The biggest dispute between the two parties on the infrastructure plan is the tax increase. Capito had previously stated that the tax issue is the bottom line of the Republican Party. In this regard, Romney said that the new infrastructure bill will not increase taxes. Republican Senator Rob Portman believes that tax increases are a huge mistake. Democrat Jon Test also said that he is willing to consider raising funds for infrastructure projects without increasing taxes.
According to Biden’s original vision, he will raise the corporate income tax rate so that the rich will pay for the hugely expensive infrastructure bill. To this end, U.S. Treasury Secretary Yellen actively promotes the world’s lowest corporate tax, the purpose of which is to prevent multinational companies from moving to low-tax countries to avoid taxation.
Romney and Portman revealed that the Senate team has not finalized the final total amount of the infrastructure plan, and is currently discussing how to fund the infrastructure plan, including using the unemployment benefits issued by the Ministry of Finance during the epidemic. Some states have already allocated some of the funds. Unemployment benefits are returned to the Treasury Department, but Portman also pointed out that the Democratic Party may oppose this funding mechanism.
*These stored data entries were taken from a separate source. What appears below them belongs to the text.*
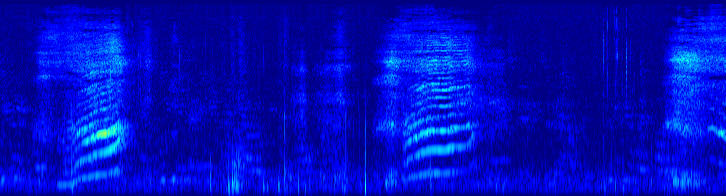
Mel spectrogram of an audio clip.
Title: My Uncle Snoring :D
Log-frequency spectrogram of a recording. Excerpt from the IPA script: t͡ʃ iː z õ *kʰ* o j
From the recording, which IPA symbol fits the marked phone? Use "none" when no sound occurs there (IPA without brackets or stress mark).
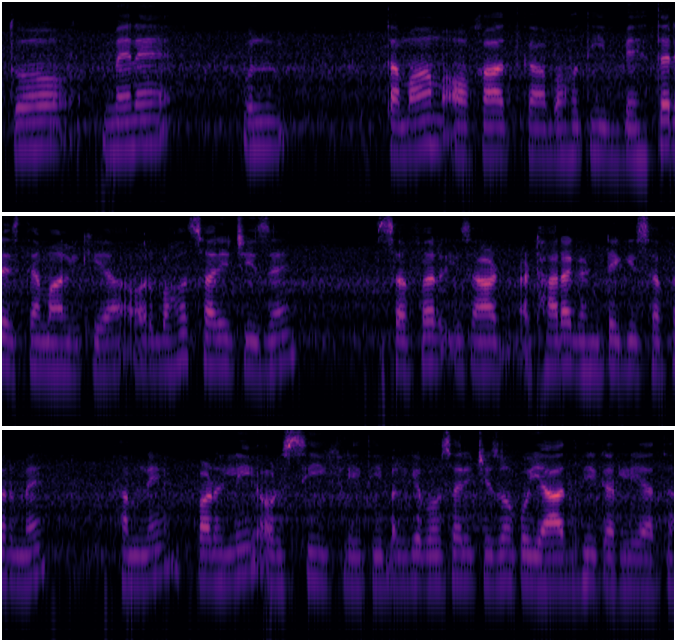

The World Gold Council said that one-fifth of the world’s central banks will increase gold reserves this year
According to the latest survey by the World Gold Council (WGC), central banks of various countries expect gold to continue to play an important role in their reserves. Nearly one-fifth of the central banks are expected to increase their gold reserves this year, and no central bank is expected to sell gold this year. .
On Tuesday, local time, the World Gold Council announced the results of its fourth annual central bank gold survey. A total of 56 central banks participated in the World Gold Council survey this year, setting a record, compared with 51 in 2020.
The survey shows that 21% of central banks expect to increase their gold reserves in the next year, which is relatively flat compared to 2020. In addition, no central bank is expected to sell gold this year, and 4% of central banks in the survey last year expected to sell gold.
WGC wrote in the report: This year’s survey continues to highlight the strong interest of central banks in gold. In the context of the new crown epidemic, it highlights the importance of maintaining liquidity and irrelevant assets in the reserve portfolio. Inflation has also become an investment consideration again, and may affect the central bank’s asset allocation in the next few years. We believe that central banks will continue to be net buyers of gold, although the purchase volume is slightly lower than the level of the past 10 years.
Although some central banks expect to increase gold reserves this year, the World Gold Council pointed out that from the survey results, central bank officials are not sure about the future trend of global gold reserves: only 52% of respondents believe that global central banks in the next year Gold holdings will increase, which is much lower than last year’s 75%.
Although central banks are expected to remain net buyers of gold, the World Gold Council stated that the motivation behind buying gold this year has changed. Among 79% of respondents, the performance of gold during the crisis was the primary reason for their holdings of gold.
Analysts said that this factor ranked fourth and second in 2019 and 2020 respectively, and has now risen to the first place. This progress may reflect the central bank’s increasing emphasis on mitigating the crisis and may recognize that gold is in the COVID-19 pandemic. Strong performance. Other reasons why central banks hold gold include the long-term value of gold and its role as a portfolio diversification tool.